The flaw of Startup Weekend

I’m participating in my 3rd Startup Weekend event; this time in Tampa. My previous two Startup Weekends were both in Orlando with the previous one just last week. Some things that wasn’t apparent during my first event earlier this year have now become readily apparent after two more bites of the apple.  I present here my unfiltered observations.

  1.  The focus is on shallow businesses.  Though not exclusively, Startup Weekend tends to focus on technology startups by bringing together designs, developers and non-technical (i.e. business) people.  The idea seems to fit well in an era of web services where a business can be mashed together by amalgamating the right combination of APIs, throwing in a pretty interface and making some financial projections. “Google-y” eyed entrepreneurs with visions of Facebook riches don’t realize that it takes real sweat and a real idea to make money.  The persistent question at StartUp Weekend seems to be what is your secret sauce? Why isn’t anybody else doing this?  After three SWs under my belt, I’ve seen numerous repeated ideas or pitches, new to the pitchers, but with a dozen competitors.
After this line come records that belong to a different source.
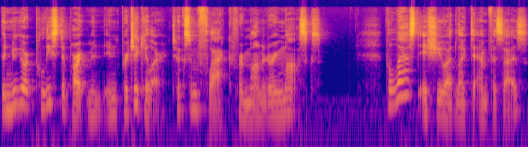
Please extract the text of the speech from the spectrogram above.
The New York Police Department, in particular, took some flack for monitoring mosques. The last issue I'd like to emphasize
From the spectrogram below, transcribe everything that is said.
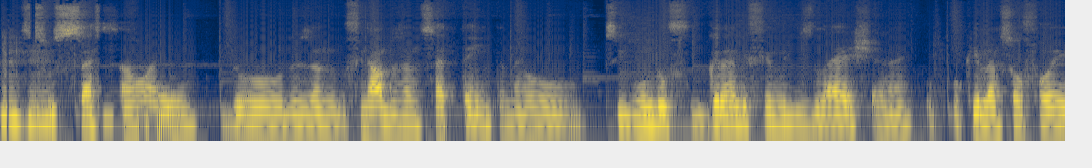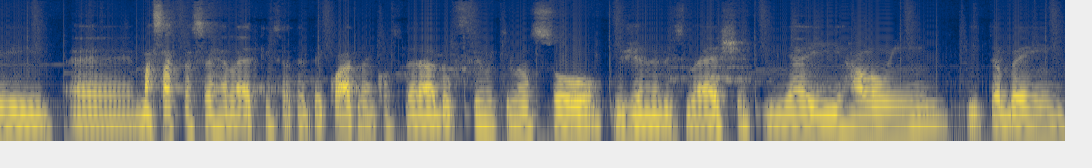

  2. “No talk. All action.”- One of my partners in Orlando, a programmer and developer, really was under the impression that we were going to build something.  Unfortunately, he and two others on our team, spent the entire weekend working on a mobile application and back end only to see none of their work incorporated into the final pitch.What a waste of productivity and resources. While, given the technical focus of the weekend, it is important to have technical talent on the team, that talent should be geared towards keeping the business folks on the level when it comes to the technical capacity and what it’s going to take to actually bring a product/service to market.
  3. Cocky mentors – This is certainly not universal but quite a number of the mentors come across as smug. While they may be somewhat successful in their fields, I didn’t run across any household names. You can be constructive and provide insight and criticism without being passive aggressive. There is more than one way to skin a cat and yours is not the only way. This seemed far more prevalent in Tampa than in Orlando.
  4. Designers are golden. If you’re going to have a slick presentation at the end, you need a good designer.  I think next SW I’m going to bring a bunch of designers for hire.